School Tax Credit Update
I noted in my earlier post on this topic that NY Attorney General Elliot Spitzer seemed to come out against the new tax credit proposal presented in Tuesday's budget. I also noted that he seemed to have been completely ignorant of any of the details of the actual proposal. (Good staff there, Eliot!) Evidently, since yesterday, he decided to take out the time to peruse the details of the actual proposal - or, rather, his staff took the time to brief him on a topic that is as apparently trivial to Spitzer as the proposed budget for the state in which he is the leading gubernatorial candidate. Surprisingly, he completely reversed himself on the issue, and came out in favor of the plan. From a press release issued today by the NY AG's office:
Governor Pataki this week proposed education tax credits for lower- income families living in school districts with failing schools.
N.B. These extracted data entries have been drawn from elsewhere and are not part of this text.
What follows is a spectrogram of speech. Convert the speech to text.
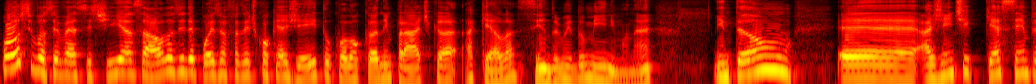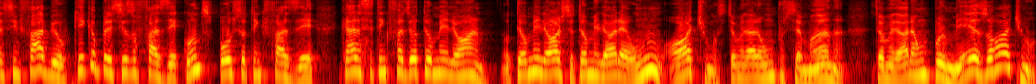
ou se você vai assistir as aulas e depois vai fazer de qualquer jeito, colocando em prática aquela síndrome do mínimo, né? Então, é, a gente quer sempre assim, Fábio, o que, que eu preciso fazer? Quantos posts eu tenho que fazer? Cara, você tem que fazer o teu melhor. O teu melhor. Se o teu melhor é um, ótimo. Se o teu melhor é um por semana. Se o teu melhor é um por mês, ótimo.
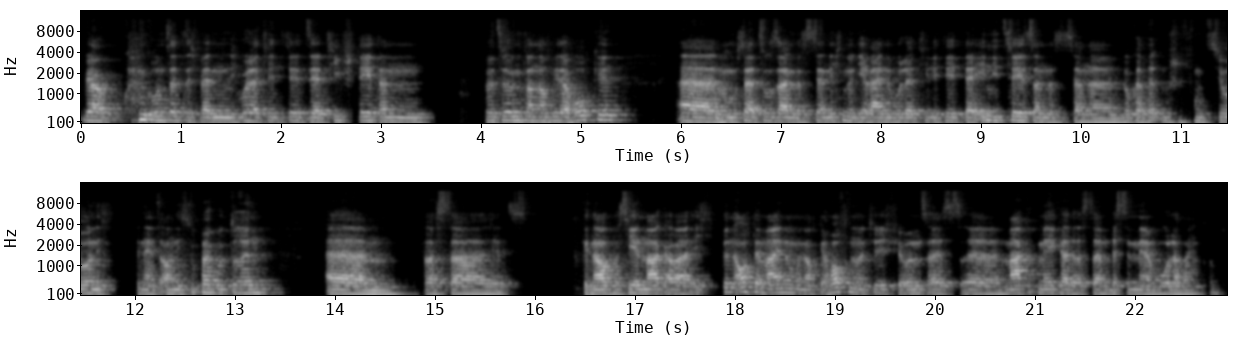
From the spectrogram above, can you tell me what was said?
Ja, grundsätzlich, wenn die Volatilität sehr tief steht, dann wird es irgendwann noch wieder hochgehen. Äh, man muss dazu sagen, das ist ja nicht nur die reine Volatilität der Indizes, sondern das ist ja eine logarithmische Funktion. Ich bin ja jetzt auch nicht super gut drin, ähm, was da jetzt genau passieren mag, aber ich bin auch der Meinung und auch der Hoffnung natürlich für uns als äh, Market Maker, dass da ein bisschen mehr Wohle reinkommt.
In response to a question from a reporter yesterday about providing government aid to non-public schools, I cautioned that state government must be careful when it devises such programs because of potential constitutional problems. These comments should not be construed to imply that I believe that there are such problems in Governor Pataki’s proposal, or that I am opposed to education tax credits.We'll let slide Spitzer's gaffe of erroneously saying that the details haven't yet been released because we're so pleased about the fact that the AG's office is on board with this proposal. This latest development will probably quash much of the talk of the lack of constitutionality of this proposal. And possibly pave the way for more of such initiatives that will help the Orthodox community with its growing tuition crisis.
In fact, I support the idea of education tax credits. Moreover, I have long advocated for finding constitutional ways to increase the assistance that the state provides to children in non-public schools. In 2002, I convened a task force that released a report outlining specific proposals to accomplish this goal.
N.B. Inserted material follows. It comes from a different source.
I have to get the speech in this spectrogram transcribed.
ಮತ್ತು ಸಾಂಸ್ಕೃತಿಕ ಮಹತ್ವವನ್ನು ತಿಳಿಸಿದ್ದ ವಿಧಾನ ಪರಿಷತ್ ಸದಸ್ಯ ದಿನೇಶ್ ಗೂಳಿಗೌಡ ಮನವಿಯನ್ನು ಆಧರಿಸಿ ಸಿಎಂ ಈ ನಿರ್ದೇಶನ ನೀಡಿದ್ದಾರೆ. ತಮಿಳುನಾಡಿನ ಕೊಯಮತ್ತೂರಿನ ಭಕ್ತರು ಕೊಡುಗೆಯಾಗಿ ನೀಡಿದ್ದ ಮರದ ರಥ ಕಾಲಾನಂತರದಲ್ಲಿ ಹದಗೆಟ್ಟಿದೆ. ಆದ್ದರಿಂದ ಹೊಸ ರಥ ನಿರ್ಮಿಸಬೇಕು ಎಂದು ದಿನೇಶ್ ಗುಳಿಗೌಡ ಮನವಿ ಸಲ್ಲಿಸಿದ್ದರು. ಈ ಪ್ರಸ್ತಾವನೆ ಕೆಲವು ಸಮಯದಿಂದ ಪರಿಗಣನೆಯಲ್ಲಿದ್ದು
I have not seen the details of Governor Pataki's proposal because they have not yet been released.
It appears to offer tax credits to aid parents who seek to expand their childrens' school choice or to supplement their childrens' education via tutoring or after-school programs. That is a promising approach.
While most of the benefits provided by the Governor’s proposal would go to parents whose children are educated in the public schools, the state’s first obligation must be to achieve a resolution of the CFE litigation, and to provide the appropriate and necessary funding to the public schools.
I believe that increasing public school funding and providing financial relief to parents of all schoolchildren should be education priorities this year, and I look forward to being part of the discussion on both of these initiatives.